Japanese researchers have discovered [plenty / enough] reserves of rare-earth metals (REMs) to [satisfy / satisfaction] global demand for up to 700 years. Oceanographers surveyed the deep-sea [dirt / mud] on the Pacific Ocean [ceiling / floor] near Japan's Ogasawara Islands, which are about 2,000 kilometers [southeast / southern] of Tokyo. Scientists say the minerals find, "has the [potential / potent] to supply these metals on a semi-infinite [basic / basis] to the world". Researchers from Waseda University and the University of Tokyo estimate the area they [lapped / mapped] contains more than 16 million [tins / tons] of rare-earth metals. They added that the area offers "great potential as ore deposits for some of the most [criticized / critically] important elements in modern society".
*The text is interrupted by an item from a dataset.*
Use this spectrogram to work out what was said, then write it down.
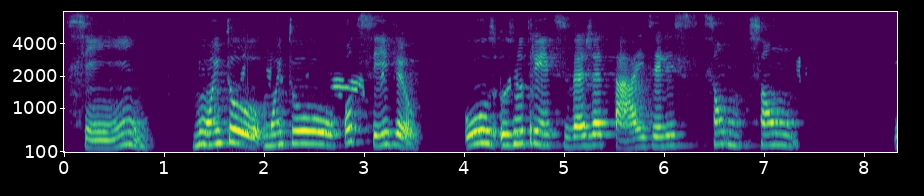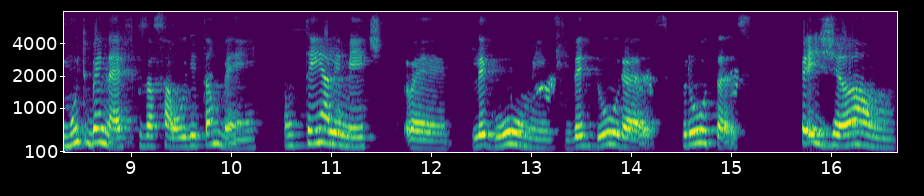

A rare-earth metal is one of a set of seventeen chemical elements in the [periodic / period] table. They have what many of us would [consider / considering] to be [relatively / relative] unknown names, like europium, promethium scandium and terbium. The uses, applications, and [demand / demanded] of rare-earth elements have greatly increased [to / with] our reliance on high-tech products. They are [width / widely] used in the production of electric motors for [hybrid / rabid] vehicles, wind turbines, hard disc drives, portable electronics, microphones, speakers and a [whole / hole] array of other products. Around 90 per cent of the world's supply of REMs used to manufacture [advancing / advanced] electronics currently comes from China. The discovery near Japan could [bring / go] down prices.